Returning to our intriguing cloud of dust and gas, this object is named X7, has a mass equivalent to about 50 Earths and appears to have been swirling around Sgr A* for decades at ungodly speeds reaching about 700 miles per second. But most importantly, experts have been carefully tracking X7 for the longest time because of its quite perplexing form -- it looks like a Tic-Tac -- and the fact that it has been shapeshifting a little too quickly for comfort. 

Now, the cinematic story of X7 is out in the open for us all to gawk at. 

"No other object in this region has shown such an extreme evolution," Anna Ciurlo, an assistant researcher at the University of California, Los Angeles and lead author of the paper, said in a statement. 

As Ciurlo explains, X7 started off comet-shaped. But she and fellow researchers followed it for about 20 years, during which time they watched it become longer while it treaded deeper… and deeper… into Sgr A*'s gravitational tides. 

15 images of X7 are shown, each representing a different year so you can see how the cloud evolved over time.

Here you can see the evolution of X7's shape as the black hole dragged it closer over the years.

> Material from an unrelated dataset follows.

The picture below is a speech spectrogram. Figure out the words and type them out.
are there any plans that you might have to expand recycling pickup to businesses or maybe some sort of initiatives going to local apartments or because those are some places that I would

Anna Ciurlo/UCLA

"It's exciting to see significant changes of X7's shape and dynamics in such great detail over a relatively short time scale as the gravitational forces of the supermassive black hole at the center of the Milky Way influences this object," Randy Campbell, a co-author of the paper and the science operations lead at the Keck Observatory, a machine that aided in the team's analysis, said in a statement.

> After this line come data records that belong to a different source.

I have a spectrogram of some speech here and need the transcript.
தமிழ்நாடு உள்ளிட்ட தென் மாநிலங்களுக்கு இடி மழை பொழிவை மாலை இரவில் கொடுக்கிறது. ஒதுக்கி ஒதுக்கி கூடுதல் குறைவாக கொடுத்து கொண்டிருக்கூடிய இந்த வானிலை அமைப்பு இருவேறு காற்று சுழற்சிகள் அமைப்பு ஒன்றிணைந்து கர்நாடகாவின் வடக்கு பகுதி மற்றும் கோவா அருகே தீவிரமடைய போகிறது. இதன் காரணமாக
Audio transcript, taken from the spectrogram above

Theoretically speaking, the researchers think it'd take X7 something like 170 years to complete its orbit around Sgr A* -- but in truth, this blob probably won't get that far. 

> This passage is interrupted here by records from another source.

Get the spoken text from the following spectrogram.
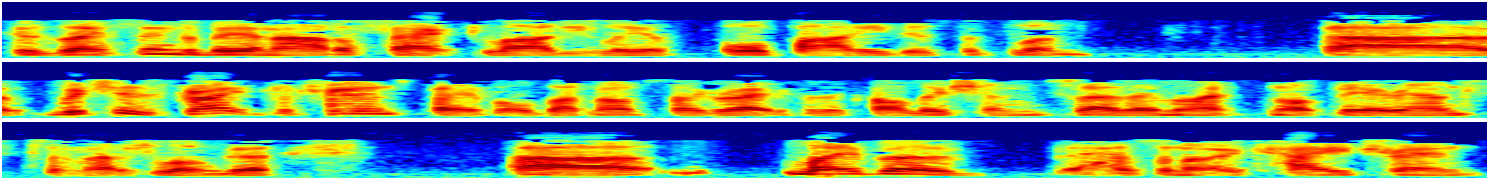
because they seem to be an artefact largely of four-party discipline. Uh, which is great for trans people, but not so great for the coalition, so they might not be around for too much longer. Uh, Labor has an okay trans,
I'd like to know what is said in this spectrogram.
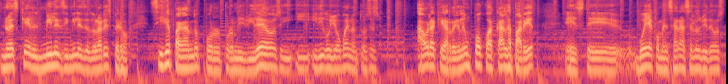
no es que el miles y miles de dólares, pero sigue pagando por, por mis videos y digo yo, bueno, entonces ahora que arreglé un poco acá la pared, Este, voy a comenzar a hacer los videos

The embrace of a black hole is relentless.

"We anticipate the strong tidal forces exerted by the galactic black hole will ultimately tear X7 apart before it completes even one orbit," co-author Mark Morris, a professor of physics and astronomy at UCLA, said in a statement.

Which brings me to episode 852, probably, of The Scary Supermassive Black Hole Diaries. Here's what will most likely happen to X7 during its ultimate demise.

Flying into the centre of the Milky Way to reveal the first image of black hole Sgr A*.

EHT Collaboration

When thinking about supermassive black holes, it isn't uncommon to imagine them "devouring" or "sucking in" pieces of our universe, perhaps even to the tune of a menacing film score. Looking at you Hans Zimmer. But in reality, these voids are far more passive than you'd expect -- and that's what makes them all the more terrifying. 

Scattered across the fabric of space, black holes kind of just sit there with their immense gravitational might until a star – or interstellar cloud, in this case -- accidentally treads a little too close. Immediately and effortlessly, the beast's gravity starts to compress, stretch, twist and bend that unlucky orb. That'll keep happening until the thing looks like a looooong noodle. This process is (quite aptly) called spaghettification

Slowly, the noodled thing falls closer toward the black hole, crossing even the hazy boundary between our universe and whatever lies inside the abyss -- the event horizon. 

Beyond this region, nothing can escape. Not atoms, not sound, not light and definitely not the black hole's now shriveled-up X7 dinner. No, this thing would no longer be a part of our universe by then. It would be a part of some other reality that we, humans, cannot access without suffering the same fate. 

And then, the blob will be "gone" forever.

As for what, exactly, X7 is? And where did it come from? 

"One possibility is that X7's gas and dust were ejected at the moment when two stars merged," Ciurlo said, emphasizing that such star mergers are very common near black holes. "In this process, the merged star is hidden inside a shell of dust and gas, which might fit the description of the G objects. And the ejected gas perhaps produced X7-like objects."

Although, even with the team's wonderful new lens on the object, that bit is still a mystery.